A physical dependence is when a person requires a certain dose of a medicine, or a certain amount of any substance, in order to feel physically okay. Often, this is what develops among patients with acute injuries or pain.

If a person is diagnosed with a pain medication, and then takes it daily, a dependence can form. Over time, trying to stop taking that medication will make it clear that a physical dependence has occurred.

In contrast, a psychological dependence is less physical in nature and more mental or emotional. For example, a person that takes an anti-anxiety medication might not be in pain if a dose is forgotten. However, they might struggle to function on a psychological level.

In some cases, it is possible for a person to be dealing with both physical and psychological dependence. This is especially true with chronic drug or alcohol addiction, particularly when large amounts are consumed regularly.

How Chemical Dependencies Develop

From a scientific perspective, it is relatively straightforward to see how a chemical dependency develops. Essentially, the body adjusts to the substance being taken. In doing so, it forgets how to function without that chemical dose or release.

Certain chemicals and substances make more of an impact than others. Heroin, as one example, can result in a heroin addiction for 23 percent of all first-time users. Other substances may be less addictive or they can cause dependencies in a slower fashion.

Commonly Abused Substances

There is a long list of substances that are abused by people around the world. All illegal drugs, as well as alcohol, are abused by millions. Also, prescription medications are widely abused substances.

Of course, not everyone who drinks or takes prescription medication is abusing that substance. A patient who is prescribed painkillers by their doctor isn’t abusing the medication if they follow all instructions. However, lying about consumption, or taking the medication for longer than needed, would qualify as abuse.

Drinking a glass of wine would certainly not be considered the abuse of alcohol. Binge drinking, on the other hand, would likely be considered abuse of the substance.

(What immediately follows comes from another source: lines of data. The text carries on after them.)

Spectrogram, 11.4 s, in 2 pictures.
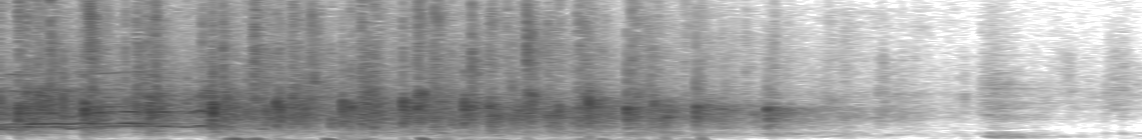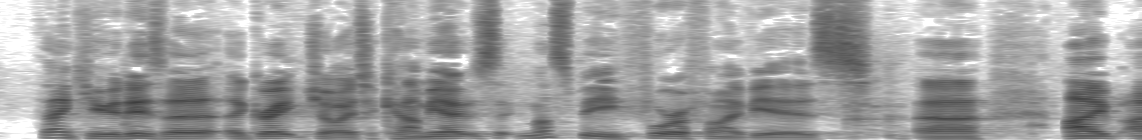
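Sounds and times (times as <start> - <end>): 
church prayer meeting congregation applause welcoming a guest speaker: 0.0 - 4.4
speech: 6.0 - 11.4.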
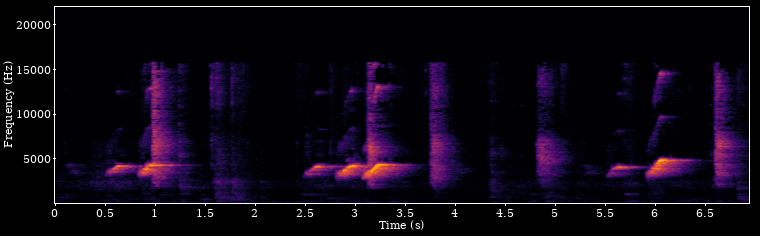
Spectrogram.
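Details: Yellow-bellied seedeater song in the puro malte style, from Ribeirão Preto, São Paulo, Brazil: three short bright phrases of buzzy, slurred notes, each sweeping upward near the end, spaced about two and a half seconds apart, with sharp clicks between them.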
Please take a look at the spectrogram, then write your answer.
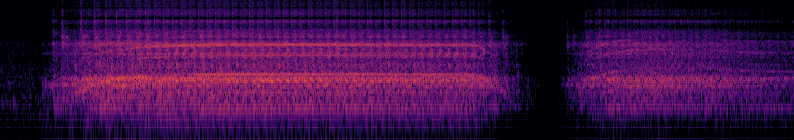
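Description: A sewing machine stitches a fabric microwavable popcorn bag in a fast, loud, steady mechanical run of about four and a half seconds, pauses briefly, then resumes stitching.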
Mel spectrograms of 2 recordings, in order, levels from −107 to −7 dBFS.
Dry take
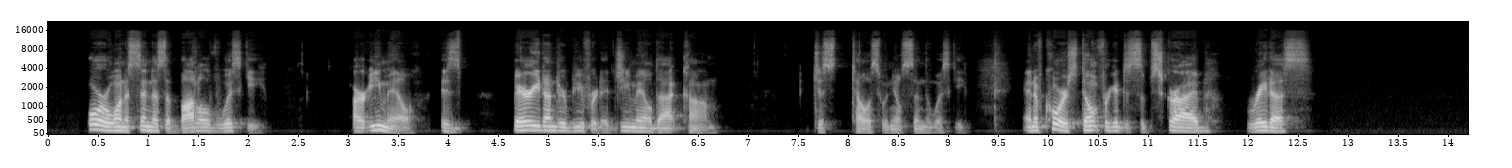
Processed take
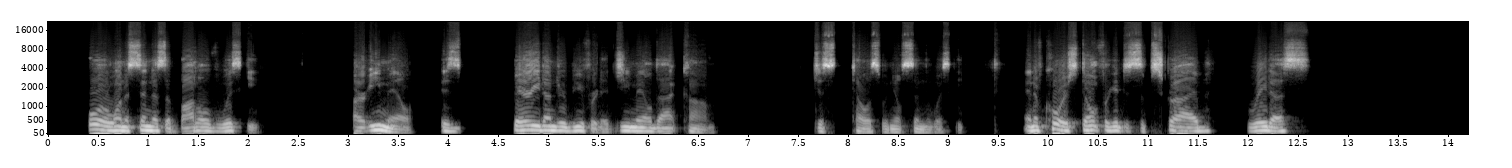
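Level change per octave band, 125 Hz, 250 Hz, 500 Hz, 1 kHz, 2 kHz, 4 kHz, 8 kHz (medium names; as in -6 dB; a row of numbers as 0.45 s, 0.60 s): +7.0 dB, 0.0 dB, -9.5 dB, under -20 dB, under -25 dB, +17.0 dB, +6.5 dB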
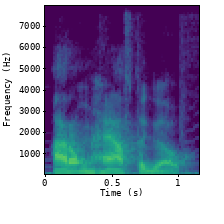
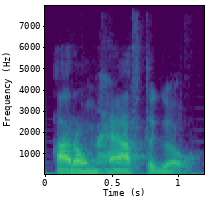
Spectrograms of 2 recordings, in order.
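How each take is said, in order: First: The words are run together in fluent speech. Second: The words are run together in fluent speech.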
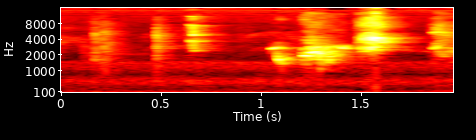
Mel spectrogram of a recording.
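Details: Oriental magpie-robin that had a cough and a hoarse, completely lost voice, recovered after about 7-8 days; its voice has returned and it sings actively; normal birdsong after recovery from hoarseness.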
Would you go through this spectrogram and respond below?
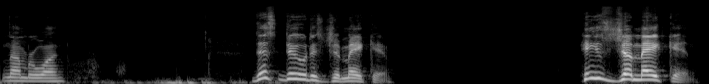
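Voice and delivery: ordinary talk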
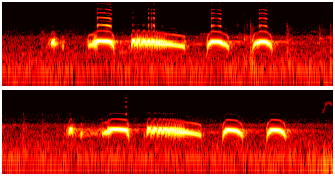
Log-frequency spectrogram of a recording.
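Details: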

A brief list of some of the many different abused substances can include the following:

  • Alcohol
  • Inhalants
  • Marijuana
  • Cocaine
  • Heroin
  • MDMA
  • Anabolic steroids
  • Hallucinogens
  • Tobacco
  • Prescription painkiller
  • Antidepressants
  • Prescription stimulants

The Consequences of Abusing Substances

Abusing substances is not a harmless act. In fact, it can lead to physical, emotional, psychological, financial, career, relationship and legal problems.

The biggest issue of note is that the abuse of many substances can cause substantial health concerns. A major health concern is often addiction. Becoming addicted to any substance can result in obsessive patterns of thinking and dangerous, risky behavior.

The health problems can also impact the function of the brain and the body. Side effects are numerous, and they depend on the type of substance being consumed. In many cases, long-term health effects can include things like the development of cancer or heart failure. In the worst cases, they can lead to overdoses and even death.

Substance use, abuse and addiction can also lead to psychological concerns. It is common for those dealing with addiction to also struggle with mental health issues. Mental illness can include things like anxiety, depression and paranoia.

The abuse of substances can also result in addiction, which can derail many goals and responsibilities. Substances can become more important than family, friends, work or education.

Treating Substance Abuse and Chemical Dependency

Substance abuse treatment always has to start with one crucial element–detox. It is through a detox that patients can break that chemical dependency and end the abuse of their substance of choice.

The best way to accomplish a detox is in a quality detox facility. This allows for safe withdrawal and medical attention around the clock. It also offers comfort to patients in a challenging time.

To end substance abuse once and for all, visit Serenity House Detox. Call 866-294-5306 to learn more about how the right medical detox program and begin your journey to sobriety.